Wake up daily to our latest coverage of business done better, directly in your inbox.


Get your weekly dose of analysis on rising corporate activism.


The best of solutions journalism in the sustainability space, published monthly.

Select Newsletter

By signing up you agree to our privacy policy. You can opt out anytime.

Maggie Kohn headshot

Report Reveals Dire Consequences from Lack of Women in National COVID-19 Response Efforts

A new report sheds light on what may be the systematic reasons behind the lack of women leaders in national COVID-19 responses worldwide.
By Maggie Kohn

From increased levels of gender-based violence to greater economic impact from loss of employment, experts say the COVID-19 pandemic is disproportionately affecting women and girls globally. Now, a new report sheds light on what may be the systematic reasons behind the disparity and how similar impacts could be avoided in future pandemics.

The report, published earlier this month by the NGO Care International, examined the role of women in leadership and COVID-19 responses in 30 countries. It found that countries with more women in leadership roles — not just as heads of state but at every level, from national crisis committees to local communities — were more likely to deliver COVID-19 responses that considered the effects of the crisis on women and girls.

Women bear the burdens of COVID-19, but have little say in policy

Canada topped the list with women comprising more than 50 percent of its national COVID-19 response teams. It also was the only country that, according to Care's methodology, took gender fully into account in its response. This included funding and policy commitments for gender-based violence prevention, sexual and reproductive health funding, childcare support, and funding that specifically recognized the economic effect of the pandemic on women.

The report also held up France and Ethiopia, which involved high percentages of women in their response efforts, as leading examples of countries with more inclusive COVID-19 responses. Both countries have made funding or policy commitments toward gender-based violence prevention and sexual reproductive health services.

In contrast, the United States ranked near the bottom of the list, with less than 10 percent of its COVID-19 response teams comprised of women. In fact, a tweet shared in February by Vice President Mike Pence showed the glaring absence of women from the U.S. Coronavirus Taskforce. While the U.S. has  announced childcare support, funding to address women effected economically, and grants for women-owned businesses and training, it has not provided national funding or policy commitments around gender-based violence or any funding for sexual and reproductive health.

The U.S. is not alone; bottoming out the list was Brazil, whose national-level committee had the lowest percentage of women at under 4 percent. To date, it has taken few steps to meet women’s needs during the pandemic, according to Care. 

Global health community calls for greater gender diversity in decision making

Care is not the only organization calling for greater participation of women in pandemic response efforts. Last year, the Global Preparedness Monitoring Board – co-convened by the World Bank Group and the World Health Organization – called for more women leaders to be part of preparedness efforts. The report looked specifically at the health sector where women make up 70 percent of the workforce but only comprise 25 percent of senior leadership positions.
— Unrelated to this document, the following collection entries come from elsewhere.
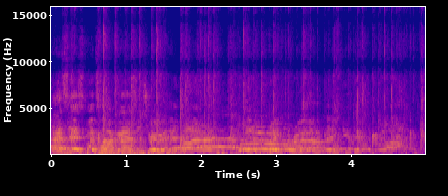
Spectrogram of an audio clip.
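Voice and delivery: loud, high closing to the crowd; stage sign-off. Real, not acted. Comic signing off to the crowd, loud and high. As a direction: wrap it up big for the room.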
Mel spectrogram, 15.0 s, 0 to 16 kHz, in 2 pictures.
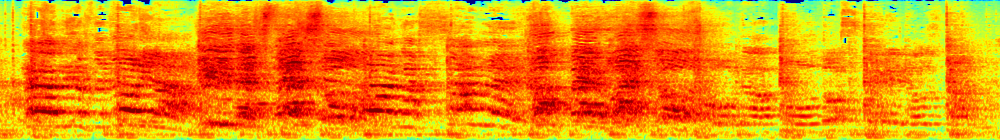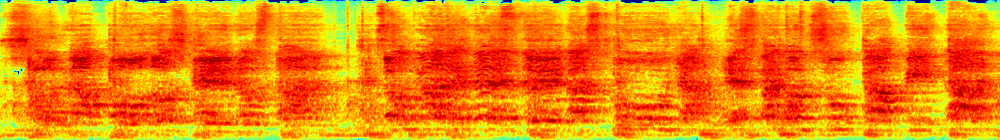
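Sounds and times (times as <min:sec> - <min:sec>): lively stage music: 0:00.0 - 0:15.0
men singing in chorus: 0:01.5 - 0:03.0, 0:03.8 - 0:15.0.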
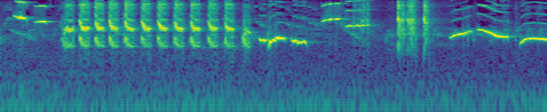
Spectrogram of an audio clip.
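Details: Lively rolling flowerpecker song, locally tledekan gunung, used to rile up rivals: a fast even series of about fifteen sharp doubled chips, then short descending whistles and thin high slurs, over a faint low hum.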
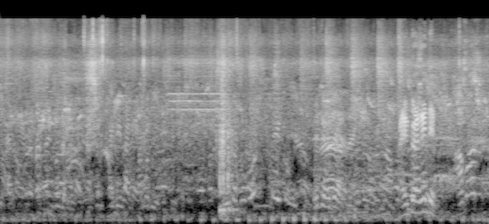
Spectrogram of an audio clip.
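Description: A crowd of men talks and murmurs outdoors.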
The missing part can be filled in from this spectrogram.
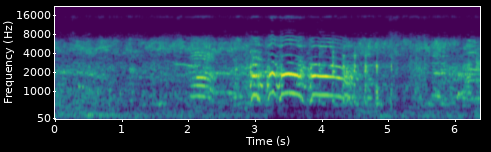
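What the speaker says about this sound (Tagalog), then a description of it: "Ganda ng mga manok" Roosters crowing and chickens clucking at the busy Bocaue market, several bright crows overlapping in the middle over a background of crowd chatter and people talking nearby.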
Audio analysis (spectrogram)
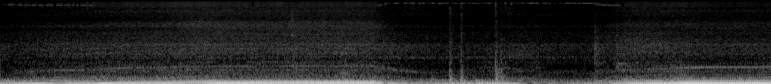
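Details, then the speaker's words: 2002 Honda CR-V AWD automatic shifted into reverse under load: steady idle rumble, then the note drops and sharp knocks or a kick pop through. The transmission mount is destroyed. "now watch when i put it back in reverse if you heard that kick that is an indication there that you have a bad mount"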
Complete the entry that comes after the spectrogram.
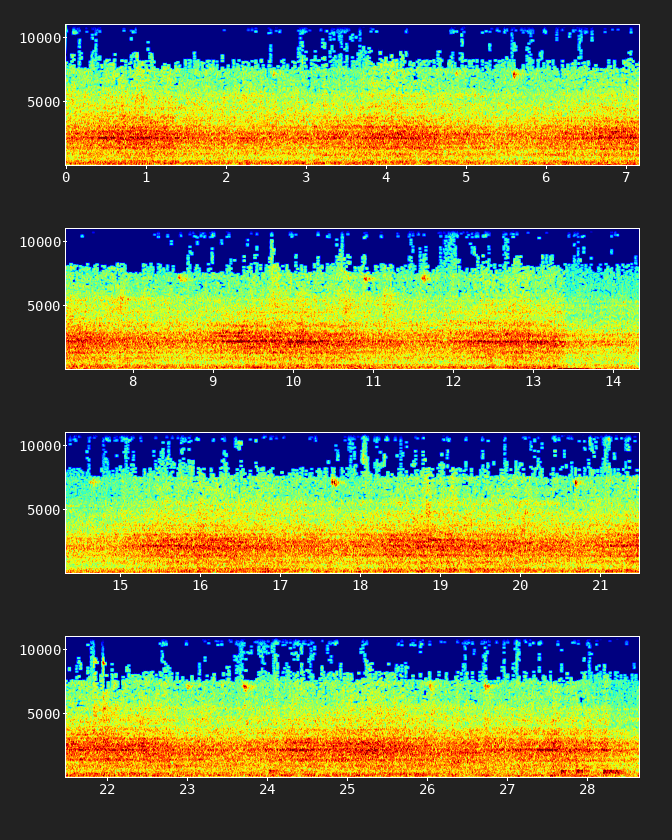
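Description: Long freight train of stake wagons loaded with wrapped timber rolling past, its wheels running steadily on the rails, briefly louder about halfway through.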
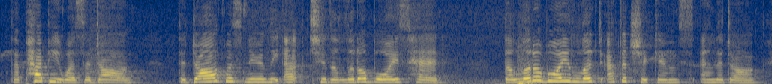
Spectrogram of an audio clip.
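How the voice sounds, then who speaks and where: A woman narrating a children's picture book aloud in measured, simple phrases. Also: sits high. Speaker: children's read-aloud storyteller.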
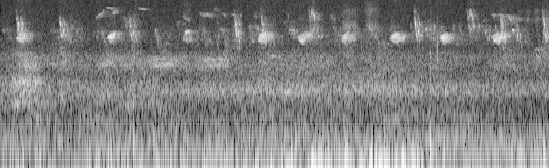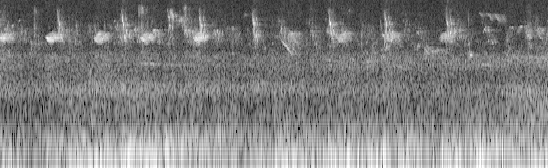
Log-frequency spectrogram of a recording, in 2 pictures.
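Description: Very faint bird chirping: short high chirps repeating about once a second in a steady series, over near silence.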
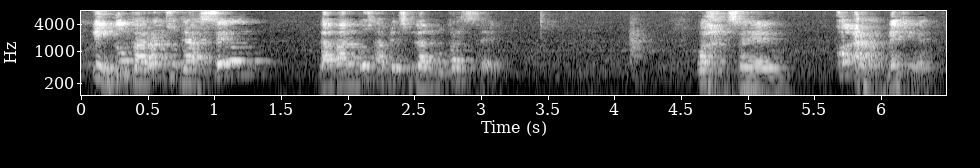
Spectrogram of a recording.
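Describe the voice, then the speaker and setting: A man's voice: high voice, big pitch swings, moderate pace, far from the mic. A male pastor preaching a sermon, telling a funny story, laughing often and acting out the dialogue. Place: church hall. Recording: roomy hall, mic from afar, faint noise.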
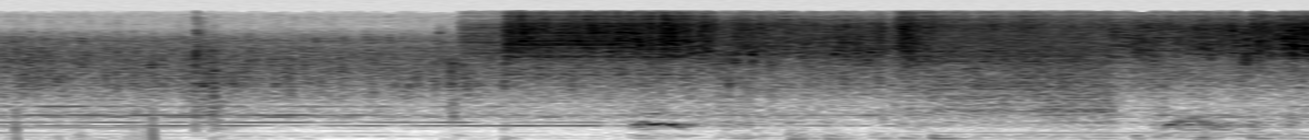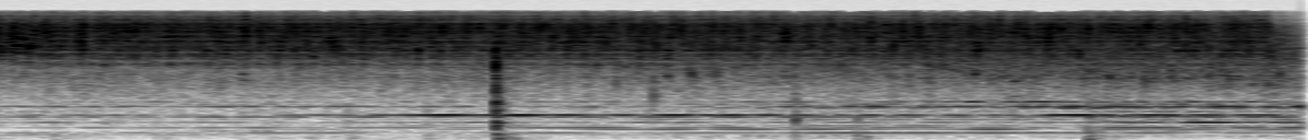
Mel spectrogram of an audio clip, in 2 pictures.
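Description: Food sizzling in a hot frying pan, the dense sizzle starting suddenly about two and a half seconds in, with one sharp click about halfway through.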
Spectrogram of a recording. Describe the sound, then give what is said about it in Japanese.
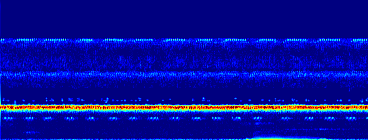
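A cicada-like insect buzzes in one steady, high-pitched drone. It holds an even loudness for the whole clip with no pauses and no voices. “今何の音？なんかセミみたいな音しなかった？”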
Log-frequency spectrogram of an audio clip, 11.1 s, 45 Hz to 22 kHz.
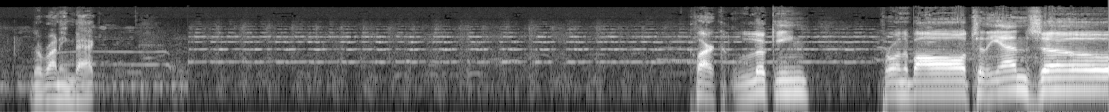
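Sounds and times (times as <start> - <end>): stadium crowd noise: 0.0 - 11.0
horn holding long note: 0.8 - 11.0.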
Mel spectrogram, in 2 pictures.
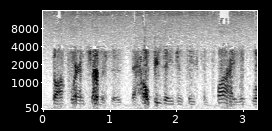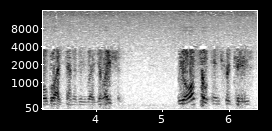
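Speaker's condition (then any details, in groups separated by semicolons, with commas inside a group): No condition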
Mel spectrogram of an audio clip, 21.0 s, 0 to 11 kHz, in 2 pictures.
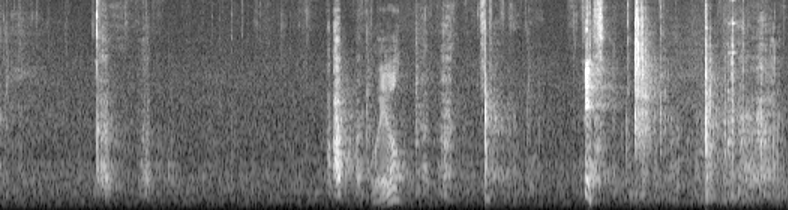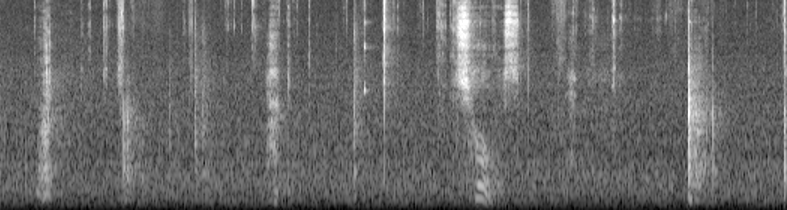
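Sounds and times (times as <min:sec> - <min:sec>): metal tools clicking and scraping: 0:11.6 - 0:12.2, 0:13.0 - 0:19.6.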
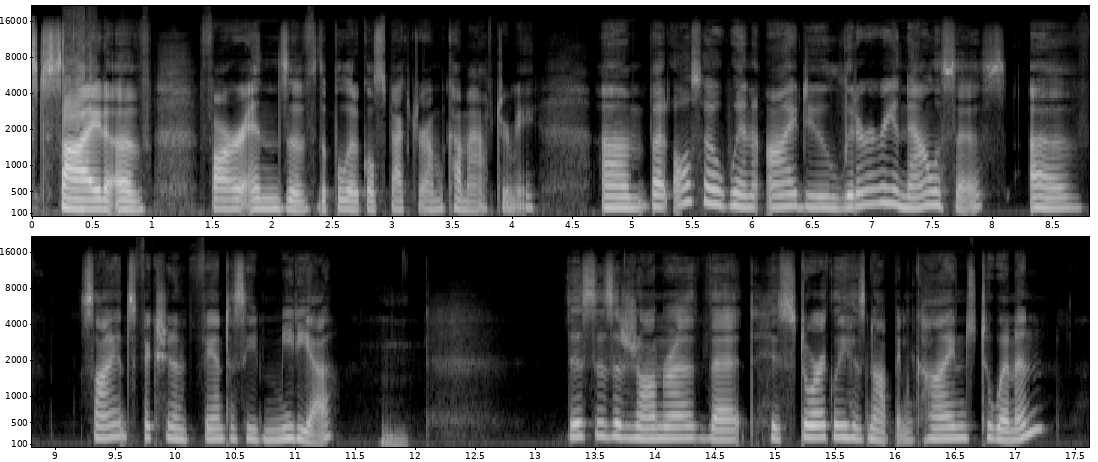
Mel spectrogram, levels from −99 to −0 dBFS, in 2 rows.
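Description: Right at the start, from 0.26 to 0.76 s, there's microphone overload: the loudest speech peaks break up with a harsh, crackly edge, running about 5 dB past the converter's limit, with roughly one sample in twenty flattened. The likely cause is input gain set too hot for the converter. Midway through that stretch, at 0.44 s, the microphone volume steps down by about 4 dB, and at 1.44 s it drops again by about 5 dB. Both times the voice and background fall together in one sudden notch, most likely the call software cutting the input level after hearing those clipped peaks.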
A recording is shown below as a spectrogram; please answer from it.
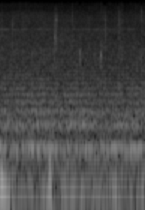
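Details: Many bumblebees buzz around a bumblebee trap at Historic Blakeley State Park, making a low, steady hum that stays soft and continuous.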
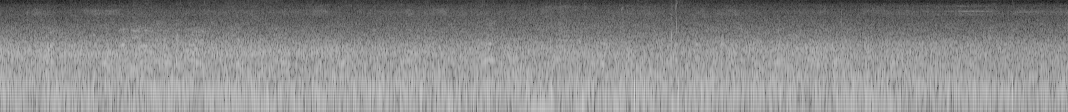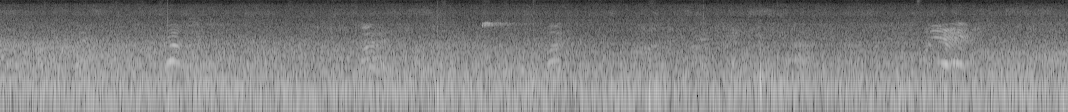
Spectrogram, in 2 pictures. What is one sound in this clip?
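Players shout to each other across an outdoor pitch.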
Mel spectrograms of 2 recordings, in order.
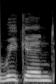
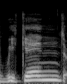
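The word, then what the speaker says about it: week-end: word which is pronounced weekend or even weekend there's that omitting the final consonant thing hedvig correctly pointed out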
A recent opinion piece published by the Thomson Reuters Foundation by members of WomenLift Health’s Global Advisory Board, Geeta Rao Gupta and Jeremy Farrar, emphasized the need to build the systems to support women’s leadership in global health before the next disaster strikes. “We can do this by equipping women with the skills, training and opportunities to rise to the top, and  advocating for systemic changes – like closing the pay gap – to change the face of global health leadership.” 

Quotas may be one answer

Authors of the Care report call for similarly urgent action, namely for governments to promote women’s participation in decision making, from the local to the national level, by applying a gender equality quota to decision-making bodies and processes tasked with taking on the COVID-19 crisis.

While quotas may be a blunt instrument, this would not be the first time they have been used to accelerate a shift toward gender equality. In Germany, for example, the government has set a mandate requiring at least 30 percent of non-executive members at large companies to be female. Since the mandate took effect in 2016, the share of women on supervisory boards of listed companies has risen by 13 percentage points, to 34 percent.

Whatever the means, the Care report shines and important light on the critical need for gender diversity in decision-making bodies.

“Women are bearing a disproportionate burden in this pandemic, yet in far too many countries their voices are silenced,” said Care International’s Secretary General Sofia Sprechmann Sineiro in a press statement. “If world leaders are truly committed to fighting this pandemic they urgently need gender equity. Not just lip service, but real action.”

Image credit: SJ Objio/Unsplash

Maggie Kohn headshot

Maggie Kohn is excited to be a contributor to Triple Pundit to illustrate how business can achieve positive change in the world while supporting long-term growth. Maggie worked for more than 20 years at the biopharma giant Merck & Co., Inc., leading corporate responsibility and social business initiatives. She currently writes, speaks and consults on corporate responsibility and social impact when she is not busy fostering kittens for her local animal shelter. Click here to learn more.

Read more stories by Maggie Kohn